To do ::
The reply to the records below should contain exactly the lines from the line with "Said in the" through the line with "Synthetic transcription (broad, by", and nothing besides.

Recorded data ::
*-*-*
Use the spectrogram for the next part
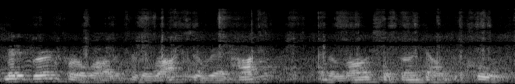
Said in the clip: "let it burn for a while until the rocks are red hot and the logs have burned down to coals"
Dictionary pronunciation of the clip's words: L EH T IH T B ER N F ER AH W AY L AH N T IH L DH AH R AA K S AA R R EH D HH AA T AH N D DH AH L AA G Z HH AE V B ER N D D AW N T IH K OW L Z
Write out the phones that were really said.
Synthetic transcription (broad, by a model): L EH T IH T B ER N F ER AH W AY L AH N T IH L DH AH R AA K S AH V R EH D HH AA T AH N DH AH L AA G Z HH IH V B ER N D D AW N T IH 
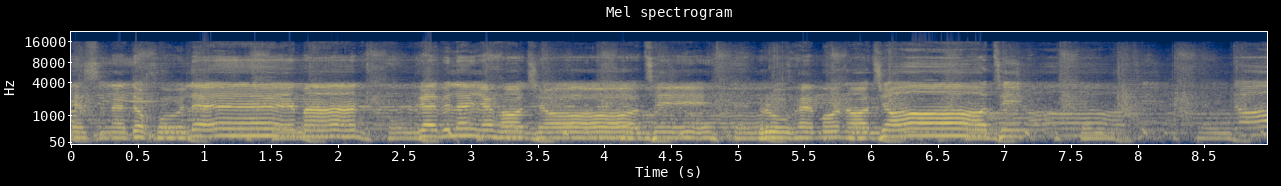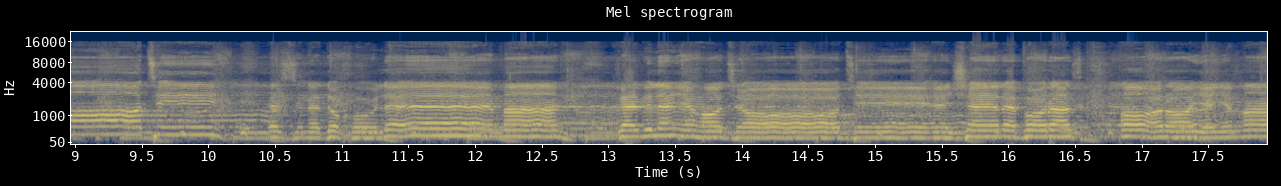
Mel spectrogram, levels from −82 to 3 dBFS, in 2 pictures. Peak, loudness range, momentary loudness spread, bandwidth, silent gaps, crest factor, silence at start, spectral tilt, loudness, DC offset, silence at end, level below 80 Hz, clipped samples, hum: 0 dBFS; 4 LU; 9 LU; 19.5 kHz; none; 14 dB; 0 s; -3 dB/octave; -13 LUFS; under 0.1%; 0 s; -58 dBFS; under 0.1%; none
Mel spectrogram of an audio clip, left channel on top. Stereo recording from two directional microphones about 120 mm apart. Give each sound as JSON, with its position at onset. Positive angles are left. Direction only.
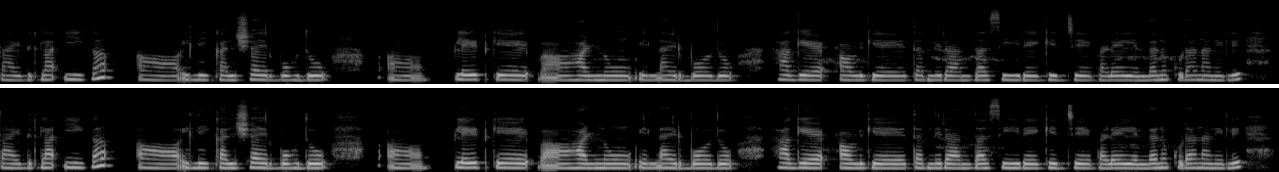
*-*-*
Written answer ::
Said in the clip: "let it burn for a while until the rocks are red hot and the logs have burned down to coals"
Dictionary pronunciation of the clip's words: L EH T IH T B ER N F ER AH W AY L AH N T IH L DH AH R AA K S AA R R EH D HH AA T AH N D DH AH L AA G Z HH AE V B ER N D D AW N T IH K OW L Z
Write out the phones that were really said.
Synthetic transcription (broad, by a model): L EH T IH T B ER N F ER AH W AY L AH N T IH L DH AH R AA K S AH V R EH D HH AA T AH N DH AH L AA G Z HH IH V B ER N D D AW N T IH 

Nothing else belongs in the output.